In her TED Talk, The Danger of a Single Story, Nigerian author Chimamanda Adichie describes what often happens when Westerners talk about Africa — we tell the story of poverty and extreme suffering. In doing so, we miss critical understandings of the place and people, and we step into the minefield of continuing stereotypes and age-old misconceptions. Adichie recommends that we, in the words of another Nigerian author, Chinua Achebe, commit to telling a “balance of stories.” She proposes that it is only through this balanced telling that we will begin to truly appreciate the complexity, humanity, and depth of the lived experience on the continent.
An Embrace race community conversation
In this hour-long conversation, featured guests Sarah Hannah Gómez and Megan Dowd Lambert share expertise and experience on 1) how to guide children to and through picture books with positive racial representations; and 2) how to support children in resisting or reading against problematic, racist content. They also take questions and comments. Access the video, resources and slides above. An edited transcript to the whole conversation follows. The Q & A starts towards the end of the transcript, HERE. And at the very end find a resource filled addendum to the Q & A, our guests' short responses to questions we ran out of time to answer live. Enjoy!
EmbraceRace: Welcome to this month's community conversation. We're thrilled to introduce you two our two guests. After a brief intro they will present for about 20 minutes and then we'll take questions.
This tip sheet came out of the EmbraceRace Community Conversation: Reading Picture Books with Children Through a Race-Conscious Lens. Download and share!
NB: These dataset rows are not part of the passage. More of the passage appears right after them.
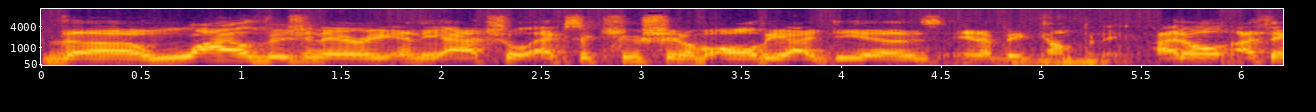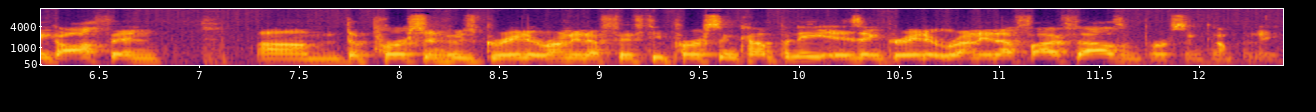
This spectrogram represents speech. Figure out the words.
the wild visionary and the actual execution of all the ideas in a big company. I don't, I think often um, the person who's great at running a 50 person company isn't great at running a 5,000 person company.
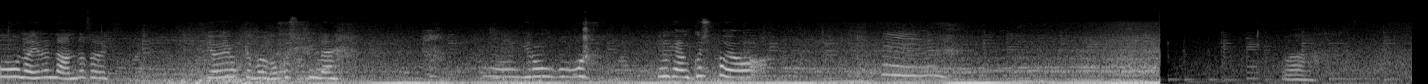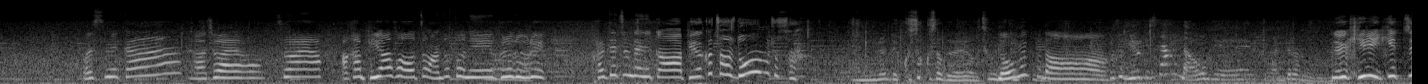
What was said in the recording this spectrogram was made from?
어나 이런 데 앉아서 여유롭게 뭘 먹고 싶은데. 어, 이런 거. 여기 앉고 싶어요. 음. 와. 멋있습니까? 아 좋아요. 좋아요. 아까 비 와서 좀 안 좋더니 그래도 우리 갈 때쯤 되니까 비가 그쳐서 너무 좋다 이런데 구석구석을 어떻게 너무 예쁘다 구석 이렇게 싹 나오게 만들었는데. 여기 길이 있겠지?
For a deeper dive on this topic, watch the video of that presentation followed by community Q & A or read the transcript and resources. Big thanks to Megan Dowd Lambert for creating this tip sheet and to Megan and Sarah Hannah Gómez for sharing their expertise and experience for this conversation and for all the resources they curated.
I grew up the daughter of a White, American mom and an indigenous Mexican dad. They divorced when I was young, and my mom raised my brother and me in rural Wisconsin. For much of our childhood he and I were the diversity in our community. In those days, and even today, “Mexican” meant illegal or criminal. This had a significant impact on me, but it wasn’t one I was able to understand until I was much older.
My White mom couldn’t help me learn how to deal with my identity or even talk about it; she didn’t face the same issues. My dad was very relaxed talking about his racial identity and history and many of our talks focused on identity. Still, I had a hard time finding the right words to talk about my experience and the resources I found didn't feel right to me.
On a recent holiday weekend, I binge-watched Stranger Things and relished every throwback to the 1980s that the series pays homage to such as when we used to ride our bikes to friends’ homes, played Dungeons and Dragons for hours, listened to the Clash on our Sony Walkman, or rode our skateboards. For a Pakistani woman growing up in the 80s in a small New England college town, Stranger Things is more than just a walk down memory lane to a simpler time when there was a conspicuous absence of technology and today’s pervasive cultural anxiety. There was also a refreshing absence of turban-clad, villainous bearded men dressed in black, sporting machine guns, and shouting “Allahu Akbar!” The bad guy, thankfully, was not a Muslim terrorist in the series, but a scary other worldly monster.